The shake up of the pensions landscape, following the introduction of pensions freedoms, has ushered in a number of changes – some with unintended consequences.
The opportunity to access their lump sum from the age of 55 has led numerous people to seek to transfer their DB pension.
However, for all transfer values over £30,000, it is mandatory for people to seek independent advice, if they wish to progress this.
Providing DB transfer advice has subsequently led to some undesired outcomes for both financial advisers and clients, including insistent clients seeking financial redress at a later stage.
It is fair to say that the Financial Conduct Authority (FCA) is clear about its lack of enthusiasm for DB transfers.
Last October, Megan Butler, executive director of Supervision, Wholesale and Specialists at the FCA said: “‘We have said repeatedly that, when advising on DB transfers, advisers should start from the position that a transfer is not suitable.”
The FCA has put a number of checks and balances in place, including the stipulation in its handbook that advice on pensions transfers must be given or checked by a pension specialist.
Pension specialists have until October this year to gain a specific qualification in this area if they do not have it already.
Process and Guidance
The regulator also sets out a specific process for advisers to follow, when a client seeks their advice on a DB transfer.
In summary, the process should start with disclosure (details of the services they offer and the cost).
The adviser also needs to obtain in-depth information on the client’s personal circumstances and risk profile, as well as on their objectives and needs.

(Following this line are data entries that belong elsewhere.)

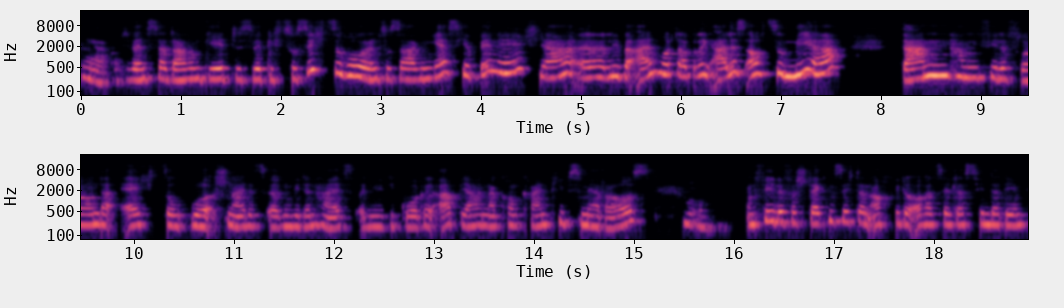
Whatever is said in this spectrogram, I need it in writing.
Ja. Und wenn es da darum geht, es wirklich zu sich zu holen, zu sagen, yes, hier bin ich, ja, äh, liebe Allmutter, bring alles auch zu mir, dann haben viele Frauen da echt so, oh, schneidet es irgendwie den Hals, irgendwie die Gurgel ab, ja, und da kommt kein Pieps mehr raus. Mhm. Und viele verstecken sich dann auch, wie du auch erzählt hast, hinter dem,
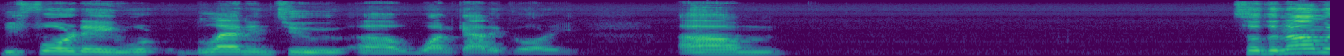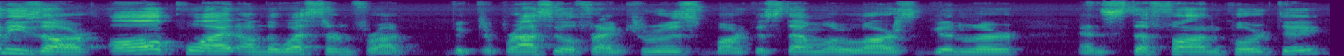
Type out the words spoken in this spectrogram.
before they blend into uh, one category. Um, so the nominees are All Quiet on the Western Front, Victor Prasil, Frank Kruse, Markus Stemler, Lars Gunler, and Stefan Korte.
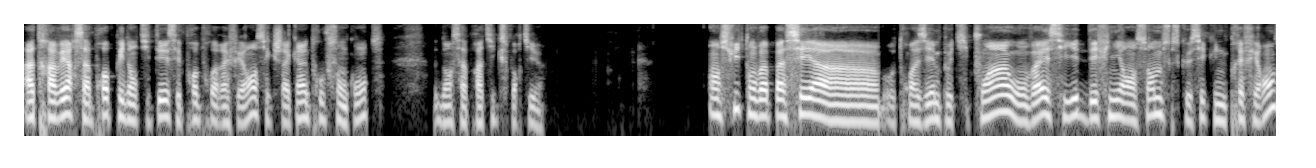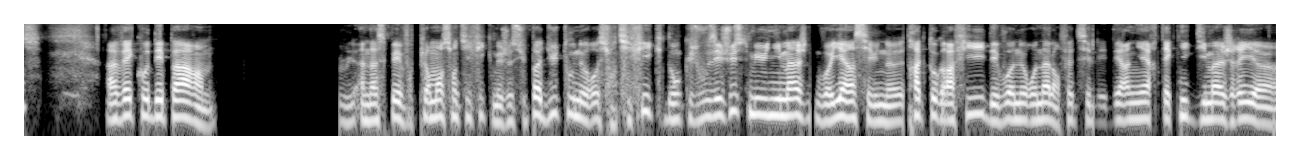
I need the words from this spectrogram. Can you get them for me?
à travers sa propre identité, ses propres références et que chacun trouve son compte dans sa pratique sportive. Ensuite, on va passer au troisième petit point où on va essayer de définir ensemble ce que c'est qu'une préférence, avec au départ un aspect purement scientifique, mais je ne suis pas du tout neuroscientifique, donc je vous ai juste mis une image. Vous voyez, hein, c'est une tractographie des voies neuronales. En fait, c'est les dernières techniques d'imagerie euh,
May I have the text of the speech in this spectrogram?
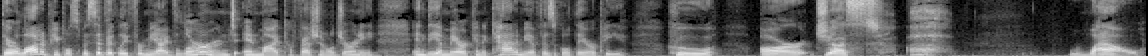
There are a lot of people, specifically for me, I've learned in my professional journey in the American Academy of Physical Therapy who are just, oh, wow,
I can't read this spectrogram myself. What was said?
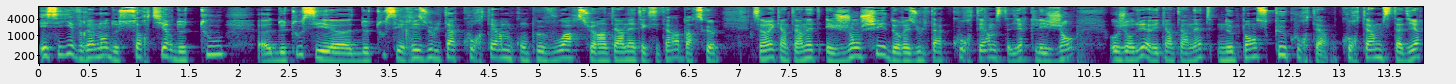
essayez vraiment de sortir de tout, euh, de tous ces, euh, de tous ces résultats court terme qu'on peut voir sur Internet, etc. Parce que c'est vrai qu'Internet est jonché de résultats court terme, c'est-à-dire que les gens aujourd'hui avec Internet ne pensent que court terme. Court terme, c'est-à-dire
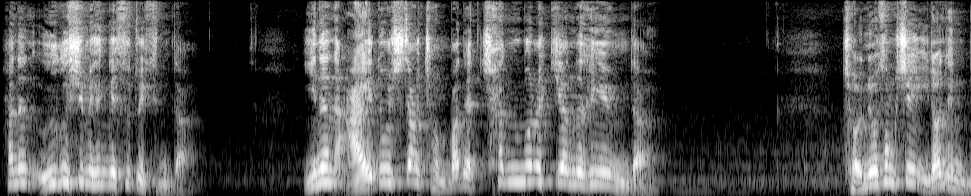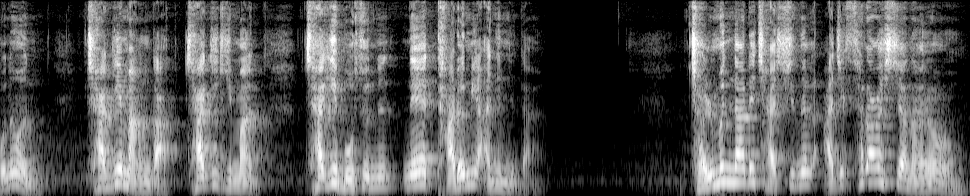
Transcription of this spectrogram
하는 의구심이 생길 수도 있습니다. 이는 아이돌 시장 전반에 찬물을 끼얹는 행위입니다. 전효성 씨의 이런 행보는 자기 망각, 자기 기만, 자기 모순의 다름이 아닙니다. 젊은 날의 자신을 아직 사랑하시잖아요.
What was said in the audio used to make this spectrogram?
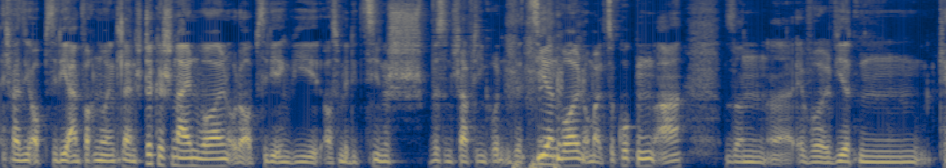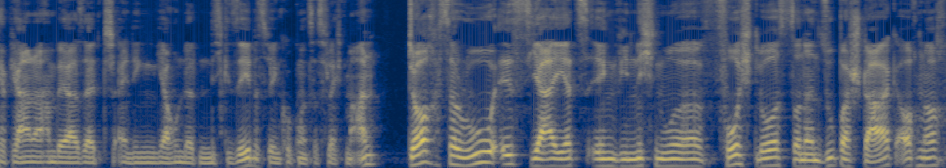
ich weiß nicht, ob sie die einfach nur in kleine Stücke schneiden wollen oder ob sie die irgendwie aus medizinisch-wissenschaftlichen Gründen sezieren wollen, um mal zu gucken, ah, so einen äh, evolvierten Capianer haben wir ja seit einigen Jahrhunderten nicht gesehen, deswegen gucken wir uns das vielleicht mal an. Doch, Saru ist ja jetzt irgendwie nicht nur furchtlos, sondern super stark auch noch.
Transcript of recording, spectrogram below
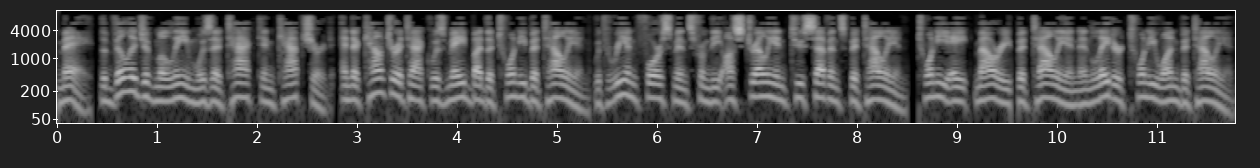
May, the village of Maleme was attacked and captured, and a counterattack was made by the 20 Battalion with reinforcements from the Australian 27th Battalion, 28 Maori Battalion and later 21 Battalion.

Research is also required, including comparison of the DB pension with the proposed alternative, followed by a suitability report, containing findings and recommendations (to be provided whether the recommendation is to go ahead or not).
It should include details of how the adviser arrived at that decision and why they think it is the right thing to do.
The client can also expect information on the importance of ongoing services, including regular meetings and reviews of investments, particularly if the advice is to make the transfer.
There is also guidance available for advisers, in the form of the Personal Finance Society’s ‘Gold Standard’, a voluntary code of good practice for DB transfer advice, based on a set of nine principles.
These include helping clients understand when advice is appropriate and the cost of transferring benefits, as well as ensuring that the advice supports the client’s overall wellbeing, within the context of their stated objectives.
It also emphasises that advisers should ensure that the client understands and accepts all charges.
In addition, the code highlights the importance of transparency with regard to managing conflicts of interest, as well as with regard to advice processes and outcomes.